top of page
6 Logo White - Studio for Performing Arts.png


An Actor's Guide To "Right To Work" States

Before we begin: This information is not 'legal advice.' This information is researched and complied to help actors better understand "Right To Work" States.

Part of becoming a working actor is understanding your rights as well as limitations for working opportunities. As an actor, depending on which states you work in, there are different laws that determine what types of work and benefits you may receive.

These laws are directly related to the organization of unions within those states. States can be differentiated as being "closed shops" or "open shops". States that are identified as "open shop" states are also known as "right-to-work" states.

Let's differentiate between "closed shop" and "open shop" states for a second. A "closed shop" state is a state where there are no union prevention laws. What this means is that in order to work for a unionized project, the employees are required to pay into the union since the union is fighting for the workers' rights. An "open shop" state is a state where there are union prevention laws.

This means that an employee in a unionized project does not have to pay into the union to work, however that employee still receives all the benefits provided by the union. These states can also be defined as "right-to-work" states because they allow an employee to work even if they are not part of a union.

What does working in a "right-to-work" state mean for union and non-union actors? For union actors, there is not too much that is different than working in a "closed shop" state. Union members will still maintain all of the benefits that they receive for paying their union dues.

However, SAG-AFTRA has stated that union members must still be obligated to follow Global Rule One under their union membership which states that union members are not allowed to work on non-union projects. As for non-union actors, these actors are allowed to work on unionized projects in "right-to-work" states without having to pay into union dues.

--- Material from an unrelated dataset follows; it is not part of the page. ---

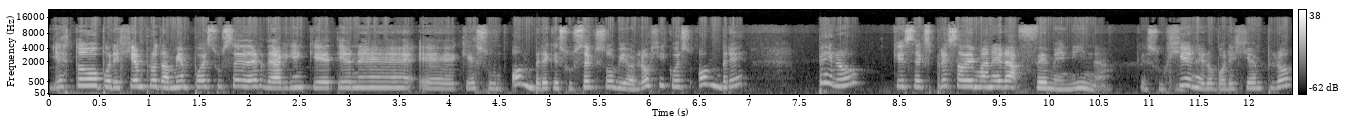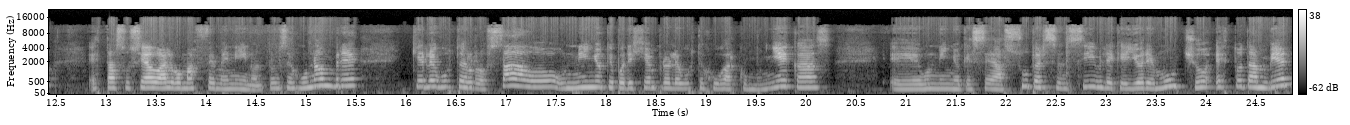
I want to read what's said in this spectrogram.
Y esto, por ejemplo, también puede suceder de alguien que tiene, eh, que es un hombre, que su sexo biológico es hombre, pero que se expresa de manera femenina, que su género, por ejemplo, está asociado a algo más femenino. Entonces, un hombre que le guste el rosado, un niño que, por ejemplo, le guste jugar con muñecas, eh, un niño que sea súper sensible, que llore mucho, esto también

However, these non-union actors will still receive the same benefits as a union actor working on the same project because they are protected by the states "right-to-work" laws. This is a huge benefit for non-union actors to make a living without penalty or disagreements from the unions in these "right-to-work" states.

Below is a list of the 27 "right-to-work" states:

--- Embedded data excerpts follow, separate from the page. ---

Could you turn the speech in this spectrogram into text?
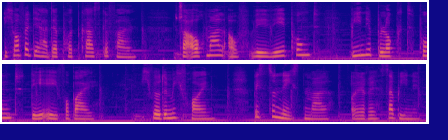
Ich hoffe, dir hat der Podcast gefallen. Schau auch mal auf www.bieneblockt.de vorbei. Ich würde mich freuen. Bis zum nächsten Mal, eure Sabine.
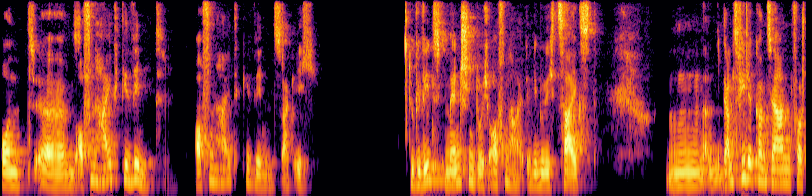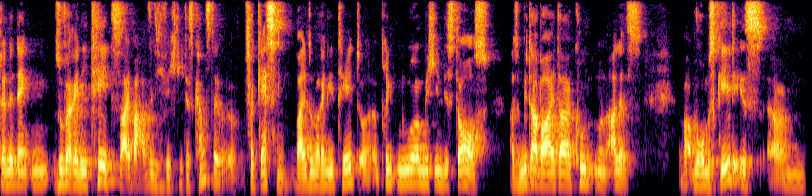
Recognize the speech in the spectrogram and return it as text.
und äh, Offenheit gewinnt. Offenheit gewinnt, sag ich. Du gewinnst Menschen durch Offenheit, indem du dich zeigst. Hm, ganz viele Konzernvorstände denken, Souveränität sei wahnsinnig wichtig. Das kannst du äh, vergessen, weil Souveränität äh, bringt nur mich in Distanz. Also Mitarbeiter, Kunden und alles. Worum es geht, ist ähm,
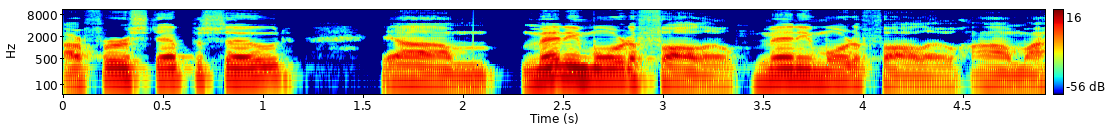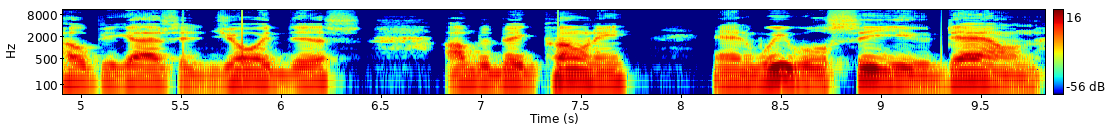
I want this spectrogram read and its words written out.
our first episode. Um, many more to follow. Many more to follow. Um, I hope you guys enjoyed this. I'm the Big Pony, and we will see you down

  • Alabama

  • Arizona

  • Arkansas

  • Florida

  • Georgia

  • Idaho

  • Indiana

  • Iowa

  • Kansas

  • Kentucky

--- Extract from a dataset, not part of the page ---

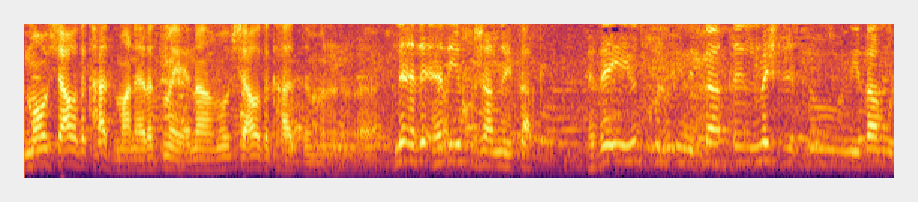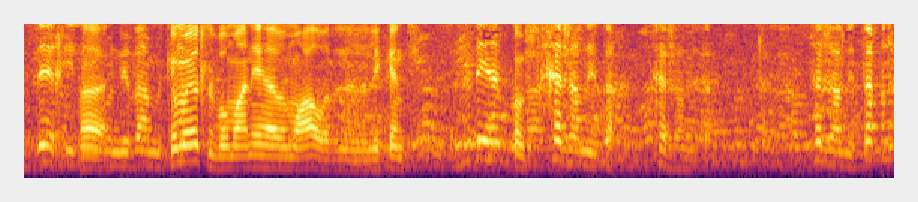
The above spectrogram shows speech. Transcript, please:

  • Louisiana

  • Michigan

  • Mississippi

  • Nebraska

  • Nevada

  • North Carolina

  • North Dakota

  • Oklahoma

  • South Carolina

  • South Dakota

  • Tennessee

  • Texas

  • Utah

  • Virginia

  • West Virginia

  • Wisconsin

  • Wyoming

Out of all of these "right to work" states Georgia is one that stands out the most due to the large entertainment hub in Atlanta. Atlanta is one of the largest on-the-rise entertainment hubs in the USA. The combination of the increased amount of work in Atlanta as well as Georgia being a "right to work" state allows for non-union actors to flourish in that environment where actors can make a sustainable living and benefit from the benefits provided by the unions.

For actors looking for opportunities to not only make money but also grow their acting resume and experience, Atlanta is a very desirable location to be in! And in my opinion and experience, additional desirable locations include Chicago, Virginia/DC, New Orleans, Florida and Utah.

Becoming more informed about your working rights as an actor will help you to create a sustainable career in the entertainment industry.

We hope that this article has been helpful!

Want more support?

Schedule a one-hour Zoom Career Consultation online with Walid Chaya. Find the best mark suited for you and ways to get on-set and book TV and film gigs.

To view the current events schedule, please visit


bottom of page